So today, the Alliance had a Congressional Briefing on Family Homelessness.
I've never been to one of these myself (at least, not one hosted by the Alliance) so I wasn't sure what to expect - but things clarified about ten minutes into the briefing.
It was a reasonably packed room - no place to sit for the whole staff, and we invited speakers from all over the country to discuss state, community, and local solutions to end homelessness among families.
So here's where we start: family homelessness is a problem.
That's been clear for a while now. News reports have (as of late) fixated on student homelessness - and while youth homelessness is nothing less than a critical problem - there's usually an entire family there that deserves our attention. Authors of the latest Annual Homeless Assessment Report to Congress (AHAR) from the Department of Housing and Urban Development will argue that family homelessness is up 4 percent from 2007 - 2008 (that's the latest data we have).
The numbers are fuzzy, but between unemployment and poverty rates, enrollment in social services, use of food stamps, and other indicators - it's pretty clear that need is up.
At our briefing, I had the privilege to listen to three representatives from three states:
- Bob Pulster, of the MA Department of Housing and Community Development;
- Kay Moshier McDivitt of the Lancaster County Coalition to End Homelessness in PA;

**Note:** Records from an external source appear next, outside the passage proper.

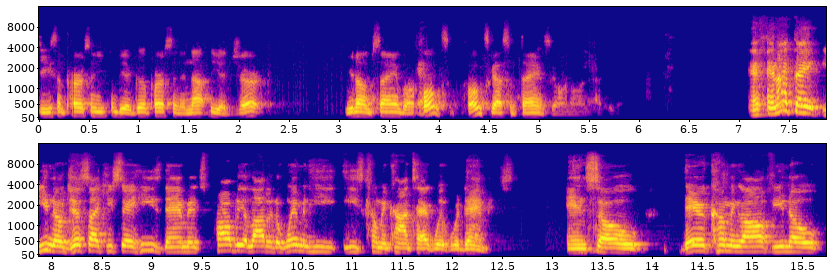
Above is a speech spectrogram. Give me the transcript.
decent person, you can be a good person and not be a jerk. You know what I'm saying? But Yeah. folks folks got some things going on out here. And, and I think you know, just like you said, he's damaged. Probably a lot of the women he he's come in contact with were damaged, and so they're coming off. You know,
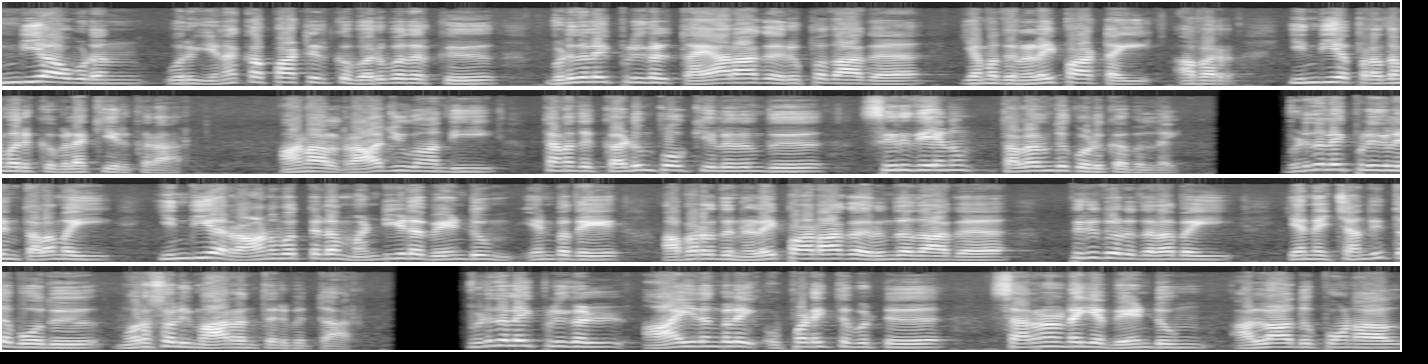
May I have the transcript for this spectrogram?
இந்தியாவுடன் ஒரு இணக்கப்பாட்டிற்கு வருவதற்கு விடுதலை புலிகள் தயாராக இருப்பதாக எமது நிலைப்பாட்டை அவர் இந்திய பிரதமருக்கு விளக்கியிருக்கிறார். ஆனால் ராஜீவ்காந்தி தனது கடும்போக்கிலிருந்து சிறிதேனும் தளர்ந்து கொடுக்கவில்லை. விடுதலை புலிகளின் தலைமை இந்திய இராணுவத்திடம் மண்டியிட வேண்டும் என்பதே அவரது நிலைப்பாடாக இருந்ததாக பிரிதொரு தடவை என்னை சந்தித்தபோது முரசொலி மாறன் தெரிவித்தார். விடுதலை புலிகள் ஆயுதங்களை ஒப்படைத்துவிட்டு சரணடைய வேண்டும் அல்லாது போனால்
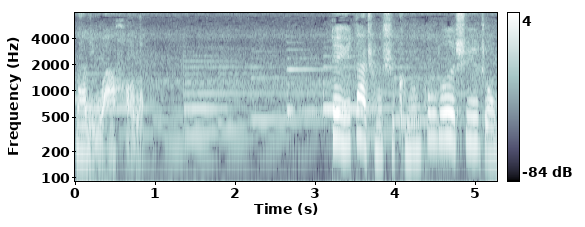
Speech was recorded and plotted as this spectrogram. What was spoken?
哪里玩好了。对于大城市，可能更多的是一种。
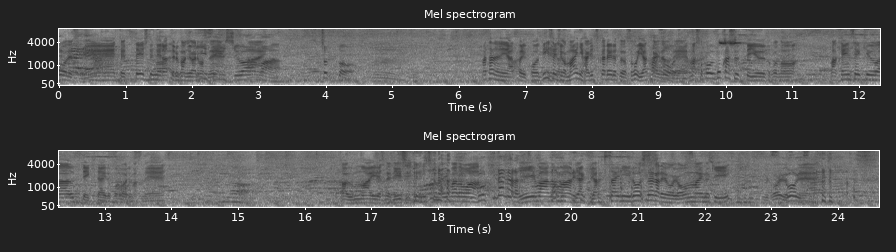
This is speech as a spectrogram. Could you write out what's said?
でそうですね。徹底して狙ってる感じがありますね。いい選手は、はい。まあちょっとまあ、ただね、やっぱりこう D 選手が前に張り付かれるとすごい厄介なので、まあそこを動かすっていうところの、まあ、牽制球は打っていきたいところはありますね。あうまいですね、D 選手の今のは、動きながら今のは逆逆サイに移動しながらの4枚抜き、すごいですね。すね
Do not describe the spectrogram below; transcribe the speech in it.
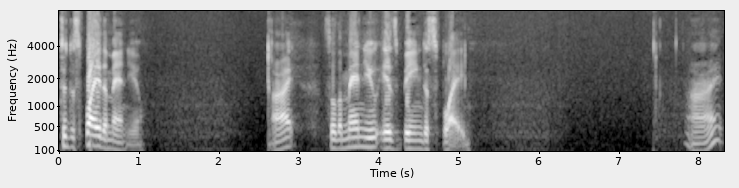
to display the menu. All right? So the menu is being displayed. All right?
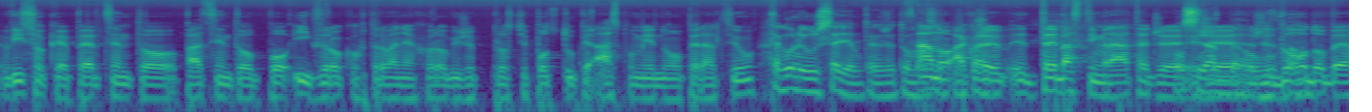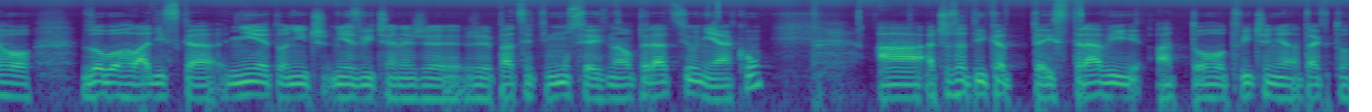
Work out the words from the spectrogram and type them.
vysoké percento pacientov po x rokoch trvania choroby, že proste podstúpia aspoň jednu operáciu. Tak oni už 7, takže to má Áno, akože treba s tým rátať, že, že, že z dlhodobého, z dlhodobého hľadiska nie je to nič nezvyčajné, že, že pacienti musia ísť na operáciu nejakú. A, a čo sa týka tej stravy a toho cvičenia a takto,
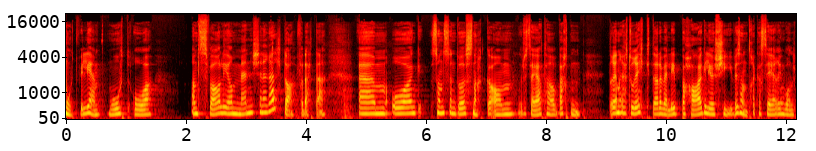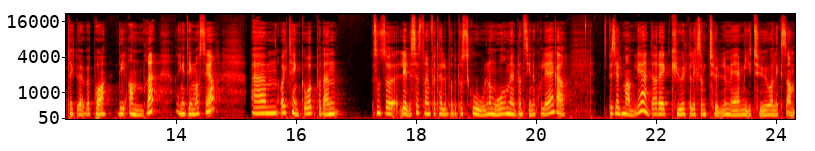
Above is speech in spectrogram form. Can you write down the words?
motvilje mot å ansvarliggjøre menn generelt da, for dette. Um, og sånn som da snakker om Du sier at det har vært en det er en retorikk der det er veldig behagelig å skyve sånn trakassering, voldtekt, over på de andre. Ingenting med oss å gjøre. Um, og jeg tenker òg på den sånn som så lillesøsteren forteller både på skolen og moren min blant sine kollegaer, spesielt mannlige, der det er kult å liksom tulle med metoo og liksom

- Kathy Wahto, of the Serenity House of Clallam County in WA;
- and Leida Ortiz, a woman who had been homeless who was successfully re-housed with her family
The experience was tremendous. At the state (Bob), county (Kay) and community levels (Kathy), a housing-centric solutions is what made the difference for families. Stable, permanent housing is a critical component to overcoming other challenges that may be inhibiting families from getting back on their own feet - Leida noted that housing was important to provide a sense of home for her two young children. Not only that, but providing permanent housing freed up room in emergency shelters, decreased the length of stay in shelter, and - as Bob noted - was even cost-effective in the state of Massachusetts.
Which isn't to say that this seemed easy and dandy. All three community representatives touched upon the economic woes troubling us today, and how that has presented some challenges - especially in the way of increase demand - for housing providers. And while not everyone who needs housing is necessarily receiving it, the Homelessness Prevention and Rapid Re-Housing program (HPRP) funds have provided some much-needed assistance in the financing area.
As someone who is (still) relatively new to the idea of homelessness and to the solutions to the problem, this briefing was incredibly beneficial. To learn first-hand from people in the trenches of a community how rapid re-housing really works was so enlightening - and to hear from a consumer herself was all the evidence that I'll really ever need.
Check out pictures from the briefing on our Facebook page, and let me know what you think. Is your community using HPRP funds? Have you noticed more homeless families where you are?